A new law doubling the jail term for assaulting police officers will hopefully reduce the level of attacks, Gloucestershire Police Federation, has said.

Recent Home Office figures show that 196 officers suffered an assault in the county last year.

The Protect the Protectors Bill has now gained Royal Assent and Sarah Johnson, Chair of Gloucestershire Police Federation, said officers are now quite correctly no longer accepting assaults as ‘just part of the job.’  

“The Bill becoming law is a start and a huge step forward and hopefully it will have an impact,” she said.

“One assault on an officer is too much,” she added, “and we are fortunate in Gloucestershire that we haven’t had such high levels of significant assaults.

“There’s been a bit of a cultural shift – many officers may have previously seen it as part of the job and would have just got on with it.

“But there’s certainly more awareness around reporting assaults here.”

Body worn video is a useful deterrent in officers’ PPE, she added, and plans are in place to improve access to it for every shift.

“People can see straight away they are being videoed and that is a deterrent in itself,” she said.
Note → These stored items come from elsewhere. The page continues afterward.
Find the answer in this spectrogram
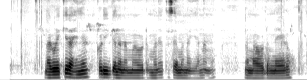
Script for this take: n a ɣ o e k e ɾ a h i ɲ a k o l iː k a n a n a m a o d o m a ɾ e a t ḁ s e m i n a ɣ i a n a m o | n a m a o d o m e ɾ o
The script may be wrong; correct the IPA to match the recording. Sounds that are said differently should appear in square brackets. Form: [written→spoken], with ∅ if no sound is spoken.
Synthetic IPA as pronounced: n a ɣ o e k e ɾ a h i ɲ a k o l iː [k→ɡ] a n a n a m a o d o m a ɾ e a t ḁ s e m [i→a] n a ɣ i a n a m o | n a m a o d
“There will be more BWV for Gloucestershire officers although we are not quite there yet.”

In Gloucestershire every assault on an officer is drawn to the attention of senior managers, she said.
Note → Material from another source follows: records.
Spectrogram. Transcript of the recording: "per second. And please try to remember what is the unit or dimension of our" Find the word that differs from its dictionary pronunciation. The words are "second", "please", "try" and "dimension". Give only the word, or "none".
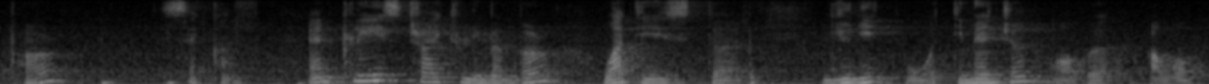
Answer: please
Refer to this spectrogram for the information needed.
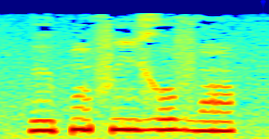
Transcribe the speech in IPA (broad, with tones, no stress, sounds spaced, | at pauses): ɨ˨ p ũ˧ f iː˧ ɣ o˦ v ɔ̃˧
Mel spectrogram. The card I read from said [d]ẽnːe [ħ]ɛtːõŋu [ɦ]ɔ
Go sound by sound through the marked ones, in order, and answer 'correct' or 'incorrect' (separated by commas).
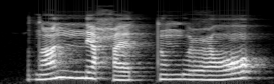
incorrect, correct, incorrect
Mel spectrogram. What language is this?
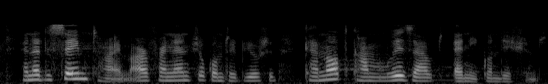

“It means there is more awareness. Stories about there being some gaps in terms of following our seven-point plan whereby individuals don’t take their own statements, they are given somebody to look after them, they don’t have to deal with the perpetrator and all of those things are few and far between, so things are definitely improving.

“The most important thing is for our colleagues and members to actually record and not let things slip.

“Unless we have the true facts and statistics we can’t work with them and say, ‘Actually this is not right. You might accept it but you shouldn’t expect your colleagues to accept it’.”